▶ Recorded data
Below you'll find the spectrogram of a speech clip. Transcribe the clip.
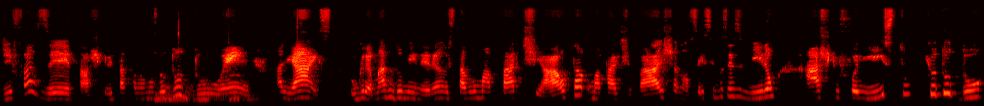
de fazer. Tá? Acho que ele está falando do Dudu, hein? Aliás, o gramado do Mineirão estava uma parte alta, uma parte baixa. Não sei se vocês viram. Acho que foi isto que o Dudu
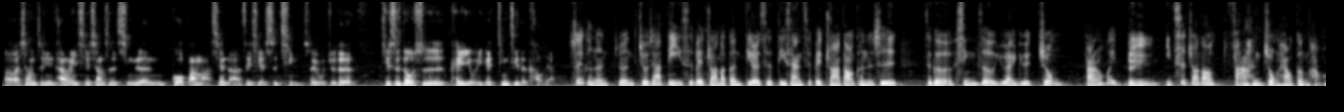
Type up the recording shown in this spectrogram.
呃像最近台湾一些像是行人过斑马线啊这些事情，所以我觉得。其实都是可以有一个经济的考量，所以可能觉得酒驾第一次被抓到，跟第二次、第三次被抓到，可能是这个刑责越来越重，反而会比一次抓到罚很重还要更好。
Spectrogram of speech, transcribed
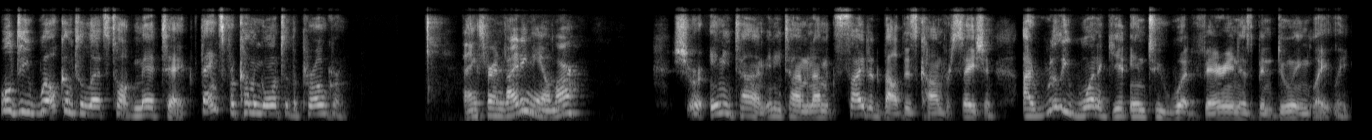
Well, Dee, welcome to Let's Talk MedTech. Thanks for coming on to the program. Thanks for inviting me, Omar. Sure, anytime, anytime. And I'm excited about this conversation. I really want to get into what Varian has been doing lately,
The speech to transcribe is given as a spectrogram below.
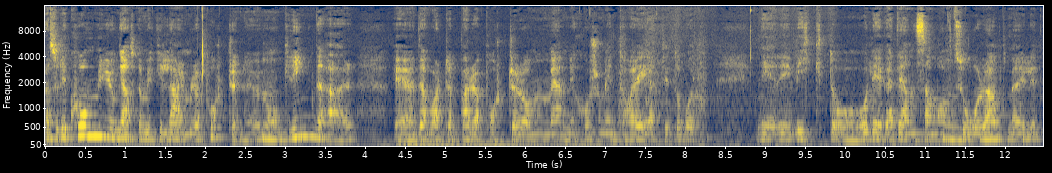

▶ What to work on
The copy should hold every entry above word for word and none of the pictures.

▶ Result for this task
Below you'll find the spectrogram of a speech clip. Transcribe the clip.
de fazer. Tá? Acho que ele está falando do Dudu, hein? Aliás, o gramado do Mineirão estava uma parte alta, uma parte baixa. Não sei se vocês viram. Acho que foi isto que o Dudu
Type up the recording shown in this spectrogram.
呃像最近台湾一些像是行人过斑马线啊这些事情，所以我觉得。其实都是可以有一个经济的考量，所以可能觉得酒驾第一次被抓到，跟第二次、第三次被抓到，可能是这个刑责越来越重，反而会比一次抓到罚很重还要更好。
Spectrogram of speech, transcribed
Well, Dee, welcome to Let's Talk MedTech. Thanks for coming on to the program. Thanks for inviting me, Omar. Sure, anytime, anytime. And I'm excited about this conversation. I really want to get into what Varian has been doing lately,
The speech to transcribe is given as a spectrogram below.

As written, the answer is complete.